Deus Ex: The Fall review
I played The Fall on a tablet and thought it was pretty good. It did a solid job of translating Human Revolution to a mobile platform, at the expense of some complexity. But on PC it’s like watching a 240p YouTube video on an IMAX screen.
Its mobile roots are obvious, from the tiny environments, blurry textures and low-poly character models, to the on-screen prompts, which use the old touchscreen icons. It’s an unforgivably half-arsed port.
You play Ben Saxon, a gravel-voiced English war veteran and mercenary who joins the Tyrants, otherwise known as those annoying bosses from the main game. Your missions still revolve around a city hub, in this case Panama City, and it’s filled with the requisite sidequests, chatty NPCs, vents, hackable doors, and hidden items. But it feels so small, even compared to the not-even-that-massive Detroit and Hengsha. The streets are bizarrely narrow, and there’s no sense of it being a metropolis that’s sprawling and alive. This wasn’t such a big deal on a mobile screen, but on PC it feels claustrophobic.
It might look like Human Revolution at first glance, but it won’t take you long to discover that it’s a stunted and hamstrung version of the game you like. The AI is dismal, guards patrolling in slow, predictable patterns and standing motionless in firefights. When I was wrestling with the laggy touchscreen controls on the mobile version that was a blessing; here, with traditional FPS controls, the lack of intelligence is wholly unsatisfying. Enemy bodies vanish, even if taken out nonlethally, which was presumably to save memory in the mobile version, but makes no sense on a modern PC. Robotic animations, weedy shooting and floaty movement don’t help.

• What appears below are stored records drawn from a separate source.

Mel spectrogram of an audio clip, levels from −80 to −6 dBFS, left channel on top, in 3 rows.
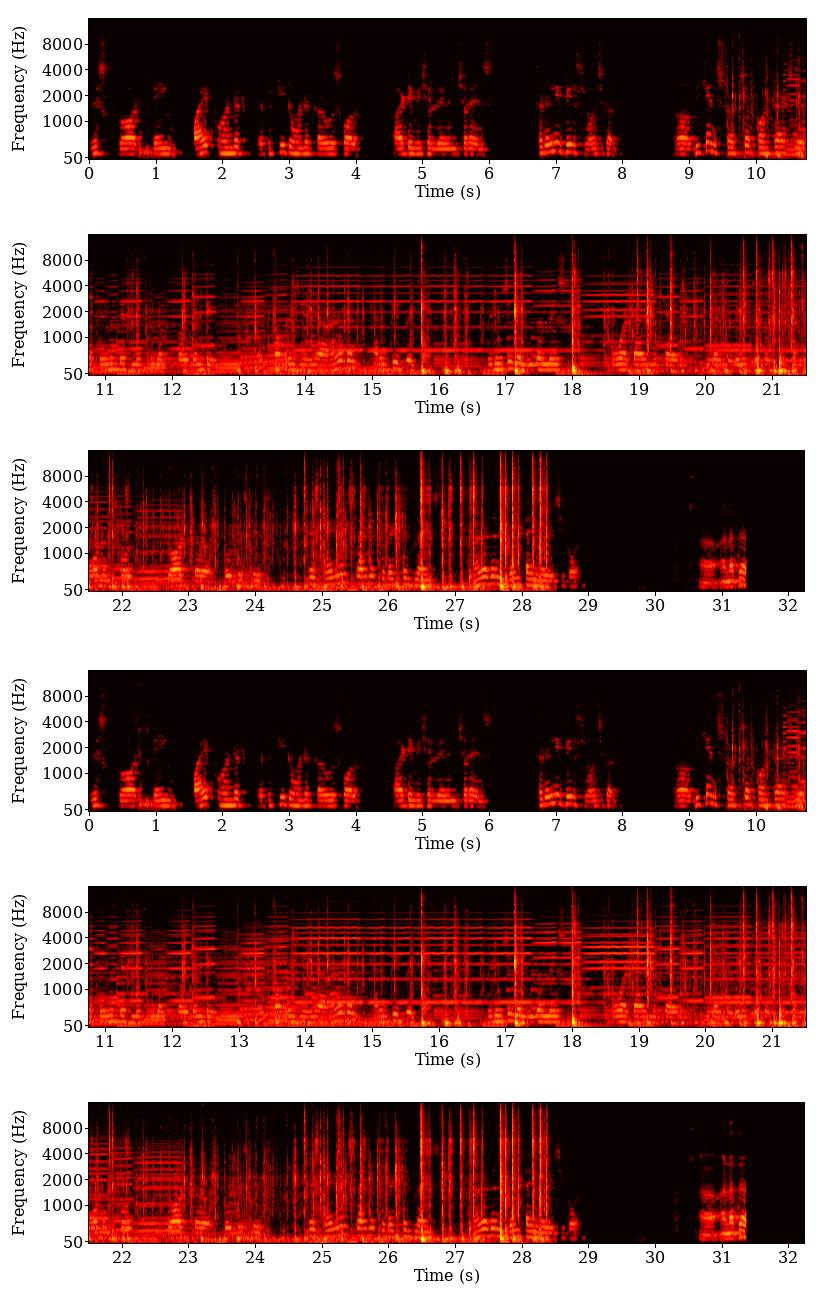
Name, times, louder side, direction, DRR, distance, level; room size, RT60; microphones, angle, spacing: voice 1, 0.0-1.3 1.6-4.1 4.6-6.1 6.7-8.0 8.8-12.7 13.2-15.9 16.7-18.0 18.6-22.2 22.7-24.3 24.8-26.8 27.2-29.0, equal, 10° left, 2.3 m, -44 dB
voice 2, 0.7-1.4 30.7-31.4, right 4 dB, 85° right, 0.9 m, -43 dB
Computer keyboard, 9.6-17.4 18.0-28.5, right 1 dB, 5° right, 0.6 m, -38 dB
sound 1, 10.4-24.2, right 4 dB, 35° right, 1.4 m, -45 dB
head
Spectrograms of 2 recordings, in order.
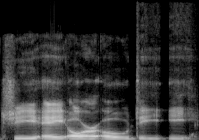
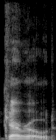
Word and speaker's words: Gearóid: Yeah, it's like GEARÓID, so it would be like GARODE, I think, phonetically, GEARÓID. And yeah, GEARÓID. So first, emphasis on the first syllable.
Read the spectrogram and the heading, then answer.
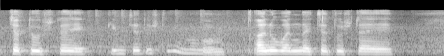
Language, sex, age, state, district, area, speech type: Sanskrit, female, 60+, Maharashtra, Nagpur, urban, spontaneous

The menus have been streamlined, the ‘inventory Tetris’ elements removed, and you can buy anything you need at any time from a magical shopfront. This is, of course, the microtransactions store from the mobile version, which has been brought over unchanged except for the removal of the real-world money option. Ridiculous. And why are the menus so unresponsive? Often you’ll have to click on a button several times before it registers. Something as simple as upgrading your gun is rendered frustrating by the sticky, messy menus.
It’s a shame, because this could have been a very decent slice of DLC had they remade it in the Human Revolution engine. There are a few good missions in here, and fans of HR’s story will appreciate learning more about the motives of the Tyrants, whose backstories were only touched on in Jensen’s story. Don’t be fooled by the black-andgold screenshots and the familiar interface: this is not the Deus Ex you know and love. It’s a bad cover version, and truly one of the worst PC ports I’ve played in some time, and I’ve played Deadly Premonition. I definitely didn’t ask for this.
Expect to pay: £8 / £10
Release: Out now
Developer: Eidos Montreal, N-Fusion Interactive
Publisher: Square Enix
Deus Ex: The Fall belongs on your phone, not on your monitor. This is a woeful port with few redeeming features.